A flag can represent a club, team, state, or country that you’re a part of. By respecting and honoring it, you’re saying that you stand behind that community and the people who are part of it. You may disagree with some aspect of the group, but you’re willing to set that aside to show support as a whole. This is why we celebrate and honor our national flag. Our country may never be perfect, but we continue to strive for unity by learning about our history and striving for a brighter future.
Flag Day in the U.S. was first celebrated in 1885 by a Wisconsin school teacher named BJ Cigrand. He organized a group of students for the 108th anniversary of the Flag Resolution, and spent the rest of his life encouraging the tradition to spread. On August 3, 1949 it was officially declared a national holiday.
The U.S. flag design we have today was created by a 17-year-old student named Bob Heft. He submitted it as a history project – with 50 stars instead of 48, explaining that he thought Alaska and Hawaii would soon join the union. Though he received a B- grade on his project, he decided to submit it to his congressman later on when those two new states were announced. Heft’s design was ultimately chosen out of over 1500 submissions, and he was invited to stand next to President Eisenhower as the flag was first raised on July 4, 1960. (His grade was promptly changed to an A.)
This Flag Day, celebrate by learning more about your flag’s rich history. And, when it’s time to take it down, learn how to fold the flag properly and what each fold represents.

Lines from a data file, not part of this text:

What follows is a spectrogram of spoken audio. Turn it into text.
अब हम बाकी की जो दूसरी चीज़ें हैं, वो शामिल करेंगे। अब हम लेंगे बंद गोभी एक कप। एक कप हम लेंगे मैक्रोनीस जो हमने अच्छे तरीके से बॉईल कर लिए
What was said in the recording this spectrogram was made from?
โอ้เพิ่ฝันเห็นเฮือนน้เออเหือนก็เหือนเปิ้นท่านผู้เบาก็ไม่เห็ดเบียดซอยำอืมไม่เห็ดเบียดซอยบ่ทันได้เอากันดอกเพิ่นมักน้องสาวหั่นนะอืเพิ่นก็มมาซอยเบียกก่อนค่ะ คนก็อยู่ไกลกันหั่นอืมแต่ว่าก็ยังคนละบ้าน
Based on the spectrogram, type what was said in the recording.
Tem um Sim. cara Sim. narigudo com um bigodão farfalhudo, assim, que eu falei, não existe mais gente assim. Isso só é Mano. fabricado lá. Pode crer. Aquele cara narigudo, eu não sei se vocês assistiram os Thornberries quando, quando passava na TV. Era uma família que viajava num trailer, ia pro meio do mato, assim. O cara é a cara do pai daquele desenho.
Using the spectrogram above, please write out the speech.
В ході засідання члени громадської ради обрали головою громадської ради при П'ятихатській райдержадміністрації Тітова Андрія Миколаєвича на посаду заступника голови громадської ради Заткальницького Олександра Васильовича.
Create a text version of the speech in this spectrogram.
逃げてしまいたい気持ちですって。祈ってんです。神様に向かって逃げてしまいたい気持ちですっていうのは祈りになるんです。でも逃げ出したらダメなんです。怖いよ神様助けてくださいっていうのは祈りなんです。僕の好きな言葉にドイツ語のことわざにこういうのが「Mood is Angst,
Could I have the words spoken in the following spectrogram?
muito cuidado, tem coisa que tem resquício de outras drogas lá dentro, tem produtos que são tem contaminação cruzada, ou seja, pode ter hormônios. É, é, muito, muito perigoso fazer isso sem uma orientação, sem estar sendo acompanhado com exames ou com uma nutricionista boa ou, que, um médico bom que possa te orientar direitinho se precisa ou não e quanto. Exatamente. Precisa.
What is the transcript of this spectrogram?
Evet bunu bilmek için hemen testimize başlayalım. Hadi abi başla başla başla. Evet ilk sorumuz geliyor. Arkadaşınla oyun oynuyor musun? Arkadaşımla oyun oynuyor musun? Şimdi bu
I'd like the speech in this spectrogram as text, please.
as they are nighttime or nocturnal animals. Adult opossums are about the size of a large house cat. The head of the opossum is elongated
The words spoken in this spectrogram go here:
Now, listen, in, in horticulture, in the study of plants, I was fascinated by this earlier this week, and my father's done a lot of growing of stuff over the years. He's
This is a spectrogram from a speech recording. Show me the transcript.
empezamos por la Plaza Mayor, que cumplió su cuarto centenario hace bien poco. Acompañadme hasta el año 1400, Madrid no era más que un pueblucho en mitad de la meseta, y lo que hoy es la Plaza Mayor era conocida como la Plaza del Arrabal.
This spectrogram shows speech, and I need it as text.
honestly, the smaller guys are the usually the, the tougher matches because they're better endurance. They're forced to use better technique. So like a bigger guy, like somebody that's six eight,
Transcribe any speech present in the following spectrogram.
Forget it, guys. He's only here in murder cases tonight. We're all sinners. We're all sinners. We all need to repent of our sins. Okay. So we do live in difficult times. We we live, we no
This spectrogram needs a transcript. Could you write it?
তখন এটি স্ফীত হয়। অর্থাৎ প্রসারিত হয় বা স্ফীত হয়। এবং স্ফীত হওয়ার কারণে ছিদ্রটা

Despite the chaos we all experience in the world, our flag can still represent freedom, liberty, and justice for all.